What you should do: Copy out exactly the lines below that run from the one holding "I want this" to the one holding "Recognize speech in spectrogram image", keeping both of those lines and no others.

Material provided:
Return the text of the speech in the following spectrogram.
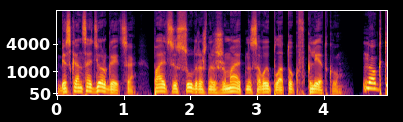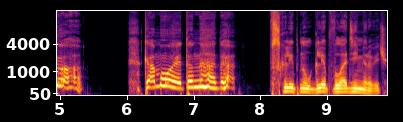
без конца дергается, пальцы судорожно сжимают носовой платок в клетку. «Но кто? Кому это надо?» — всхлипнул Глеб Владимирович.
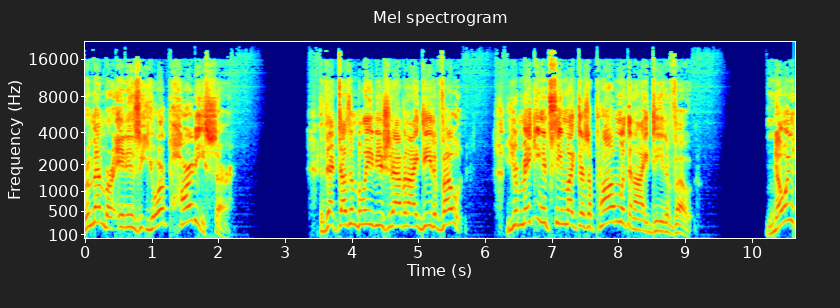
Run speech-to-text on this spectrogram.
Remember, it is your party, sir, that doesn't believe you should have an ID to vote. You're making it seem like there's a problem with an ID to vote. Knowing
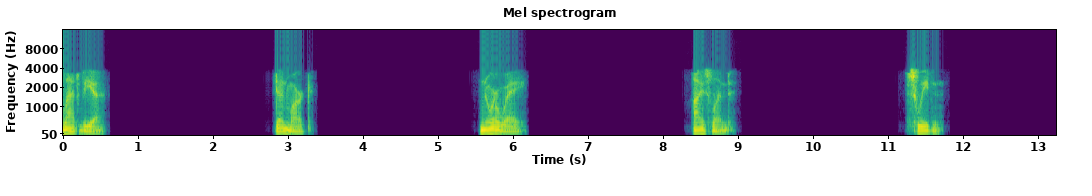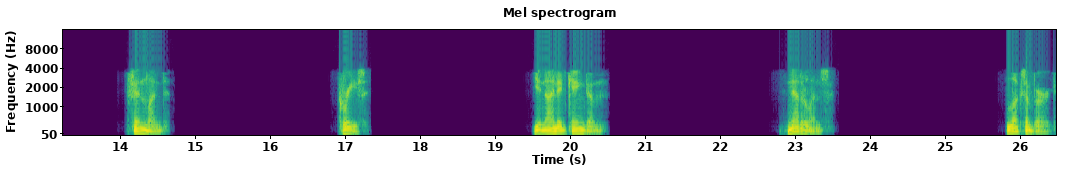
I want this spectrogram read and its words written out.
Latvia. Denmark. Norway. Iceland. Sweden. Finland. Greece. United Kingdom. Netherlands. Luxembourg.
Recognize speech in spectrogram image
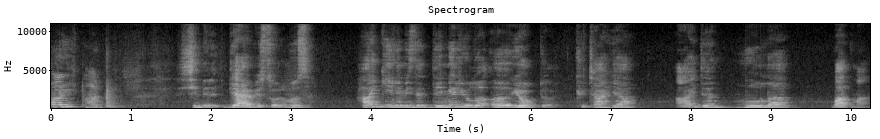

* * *

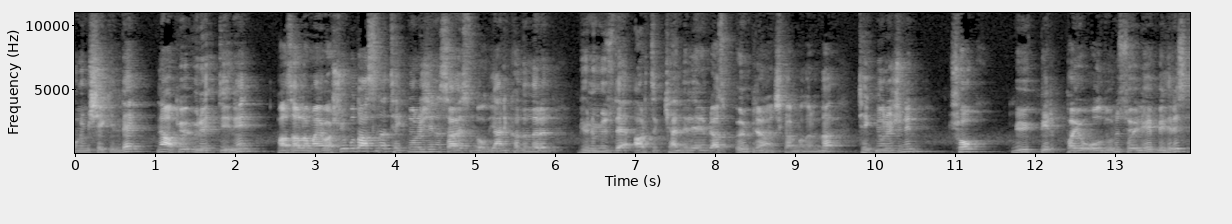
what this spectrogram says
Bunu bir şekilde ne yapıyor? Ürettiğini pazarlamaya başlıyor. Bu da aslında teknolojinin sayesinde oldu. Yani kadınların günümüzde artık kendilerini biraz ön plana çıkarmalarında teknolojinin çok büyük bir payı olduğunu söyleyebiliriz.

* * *

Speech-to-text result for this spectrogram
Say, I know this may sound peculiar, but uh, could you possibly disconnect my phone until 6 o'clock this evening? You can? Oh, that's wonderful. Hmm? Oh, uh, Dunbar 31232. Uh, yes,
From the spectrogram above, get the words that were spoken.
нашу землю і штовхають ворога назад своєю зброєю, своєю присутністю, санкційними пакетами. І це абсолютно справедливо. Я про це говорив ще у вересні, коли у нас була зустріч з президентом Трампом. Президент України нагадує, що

Result:
I want this spectrogram read and its words written out.
Latvia. Denmark. Norway. Iceland. Sweden. Finland. Greece. United Kingdom. Netherlands. Luxembourg.
Recognize speech in spectrogram image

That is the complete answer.